The congressman’s investigation spanned a couple years. As a result, HUD admitted failures of oversight at every level. According to a 1978 Atlanta Constitution story, then-Secretary Jay Janis told a Congressional Committee that HUD had also implemented a new management system and placed a greater emphasis on audits and investigations. 

But a few years later in 1981, Levitas was back on the Congressional floor with a report from HUD’s Office of Inspector General. He said a review of 16 Atlanta properties showed more than 600 undetected construction issues. Levitas concluded then that the abuses were ongoing.

And looking back today, at a much older federal housing agency, Levitas still doesn’t see lasting progress.

“There’s no follow through,” Levitas said. “And unless there’s follow through, there’s no solution.”

“A member of Congress will spot this issue, say, ‘This is terrible. It’s bad for people. It’s bad for the taxpayers.’ And journalists will say, ‘Yeah, you’re right. Look at this,’” he said. “And 30 days later, it’s off the agenda.”

This was true for the Forest Cove property.

In the years after the Atlanta Constitution first published its investigation, the situation didn’t improve. In court records from the early 80s, the cooperative that ran the complex said it was spending so much money fixing defects it couldn’t afford its federal mortgage.

After moving to foreclose, HUD looked for a new owner. When it advertised the sale in the paper in 1983, it estimated the property needed $4 million in repairs. It was barely a decade old. 

To rehabilitate the complex, the incoming owner received $4.5 million in tax-exempt bonds from the city’s housing authority.
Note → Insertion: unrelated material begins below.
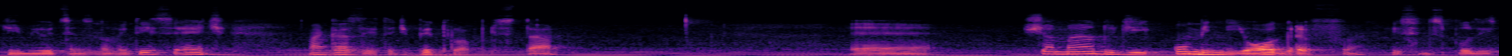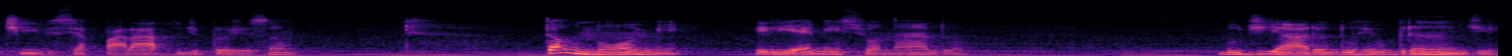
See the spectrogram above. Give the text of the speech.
de 1897, na Gazeta de Petrópolis, tá? É, chamado de omniógrafo, esse dispositivo, esse aparato de projeção, tal nome ele é mencionado no Diário do Rio Grande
This new company abandoned the cooperative model. The property became fully low-income subsidized housing under the Section 8 program. 

From that point, former residents remember the property declining. Four decades later, in which two more owners have bought and sold the apartments, and received at least $21 million more in tax-exempt financing for repairs, attention is on Forest Cove again.

“There’s no follow through. And unless there’s follow through, there’s no solution.”

Former U.S. Rep. Elliott Levitas of Georgia

The new owner, Millennia, has said it hopes to carry out a more than $50 million renovation of Forest Cove using low-cost financing. The city, however, condemned the property in municipal court last December. Millennia’s appeal is now pending in Fulton County Superior Court. For now, the complex continues deteriorating with 200 families waiting for relocation.

Hawassia Briley had moved back to Forest Cove in the early 2000s before leaving again several years ago. “And I feel like the people left over there, they don’t deserve it,” she said. Wilbur Yancy has only driven by. “And it really looked horrible.”

For McCrae Watson, it’s tough to square the level of disrepair with his good memories from when the complex first opened. 

“It just went from that to being what it is now, an eyesore,” he said. “You wonder how it got to be that.”

Given the complex’s history, maybe it is no wonder, though.